Monday, August 31, 2009

The origin of malaria

Here's a interesting bit from PNAS a couple weeks ago:

One of the mysteries of creation is the origin of natural evil. We know that some of it came directly from the Curse (e.g., weeds), some probably from degradation of an initially perfect condition, and some from what I've called redesign - the needed re-configuring of creation and ecology to accommodate animal death. In the latest Answers magazine, Joe Francis distinguishes three possible origins of natural evil: modification, uncontrolled growth, and displacement - the movement of creatures or substances out of their intended environment, which can cause pathology. It would be nice if examples of natural evil followed one model of origin or another, but sometimes, it gets complicated.

The Plasmodium genus is one such complicated case. Plasmodium parasites need to get inside eukaryotic cells in order to complete their life cycles. If they would just do their business quietly, it would probably be no big deal, but when an animal or human becomes infected, they can develop malaria. Human malaria can be caused by four different malaria parasites, the most virulent of which is P. falciparum. A recent paper published in PNAS reveals that P. falciparum is a recent invader from a group of much older chimp parasites called P. reichenowi. That makes P. falciparum an example of displacement. Sort of. Joe describes displacement as "Microbes ... originally designed to perform beneficial functions in restricted places, but after the Fall they spead to other places and began to cause disease." Perhaps the chimp host was just a stepping stone to humans in a chain of displacement from some as yet unknown original, benign environment?

The highly complex life cycle, however, implies a group of diverse parasites designed to live inside eukaryotic cells. I do not know why God would make such creatures, but I do know that intracellular symbionts are not uncommon in creation. This could be an example of one that went wrong (by modification) and then diversified to infect many different species. Or it could be one of those re-designs.

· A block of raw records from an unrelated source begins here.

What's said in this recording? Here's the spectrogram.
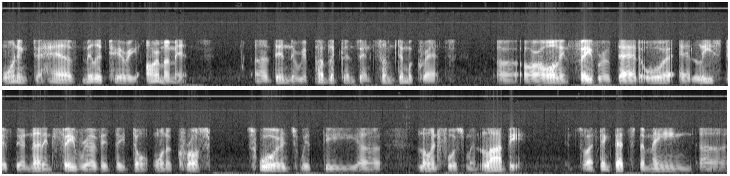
wanting to have military armaments, uh, then the Republicans and some Democrats uh, are all in favor of that, or at least if they're not in favor of it, they don't want to cross swords with the uh, law enforcement lobby. And so I think that's the main uh,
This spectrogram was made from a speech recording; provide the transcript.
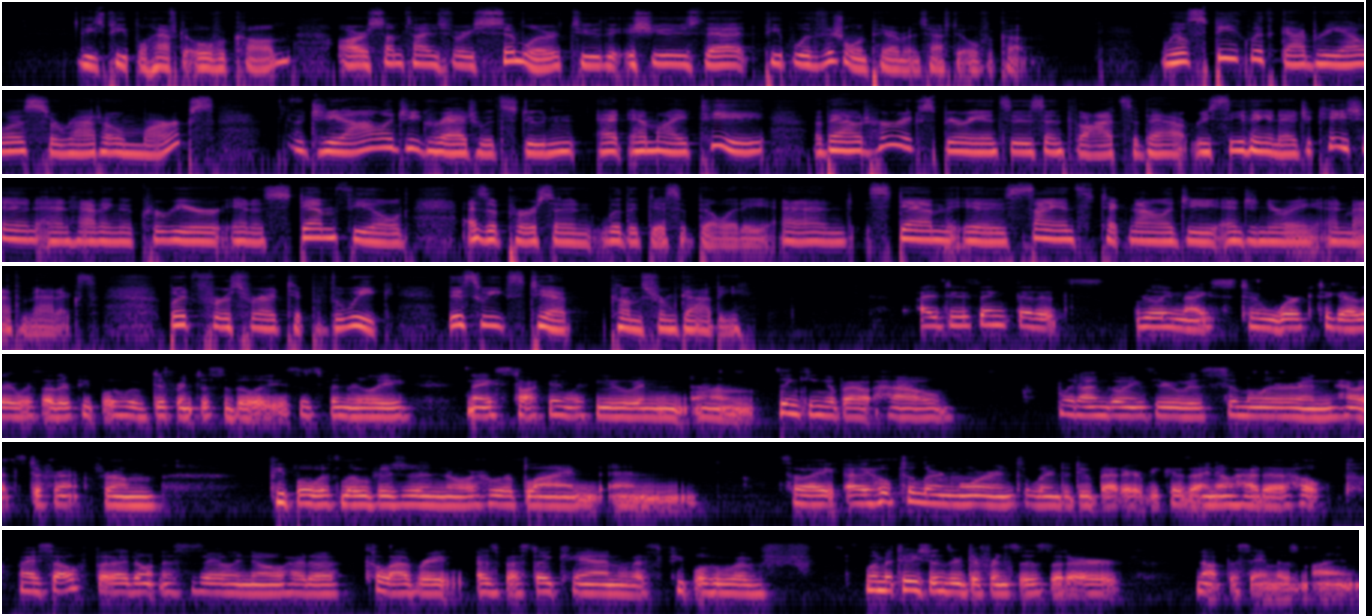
these people have to overcome are sometimes very similar to the issues that people with visual impairments have to overcome. We'll speak with Gabriela Serrato Marks, a geology graduate student at MIT, about her experiences and thoughts about receiving an education and having a career in a STEM field as a person with a disability. And STEM is science, technology, engineering, and mathematics. But first, for our tip of the week. This week's tip comes from Gabi. I do think that it's really nice to work together with other people who have different disabilities. It's been really nice talking with you and um, thinking about how what I'm going through is similar and how it's different from people with low vision or who are blind. And so I, I hope to learn more and to learn to do better because I know how to help myself, but I don't necessarily know how to collaborate as best I can with people who have limitations or differences that are not the same as mine.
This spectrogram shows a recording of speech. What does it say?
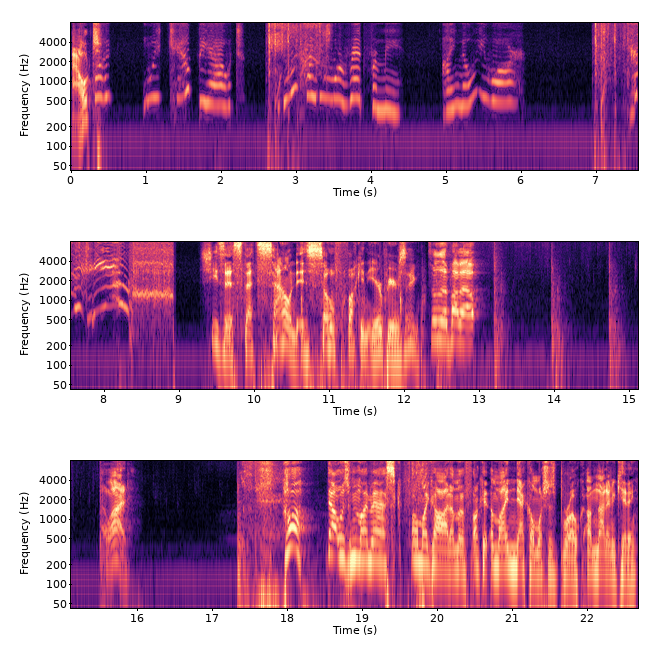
Out? But We can't be out. You're hiding more red from me. I know you are. Give it here! Jesus, that sound is so fucking ear piercing. Something to pop out. I lied. Huh! That was my mask. Oh my god, I'm gonna fucking. My neck almost just broke. I'm not even kidding.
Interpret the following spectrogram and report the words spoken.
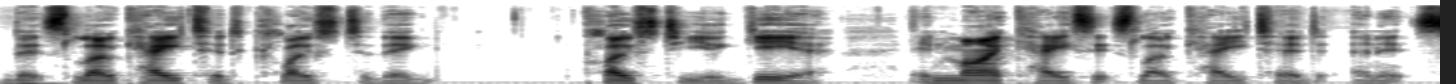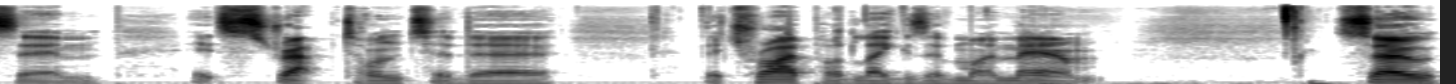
that's located close to the close to your gear. In my case, it's located and it's um, it's strapped onto the the tripod legs of my mount. So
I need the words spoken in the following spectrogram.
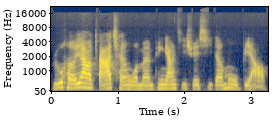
如何要达成我们评量级学习的目标？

Whatever it is, the answer is far from simple.

Francis. 2009. Good designs gone bad. Answers 4(3):32-35.
Rich et al. 2009. The origin of malignant malaria. PNAS DOI 10.1073/pnas.0907740106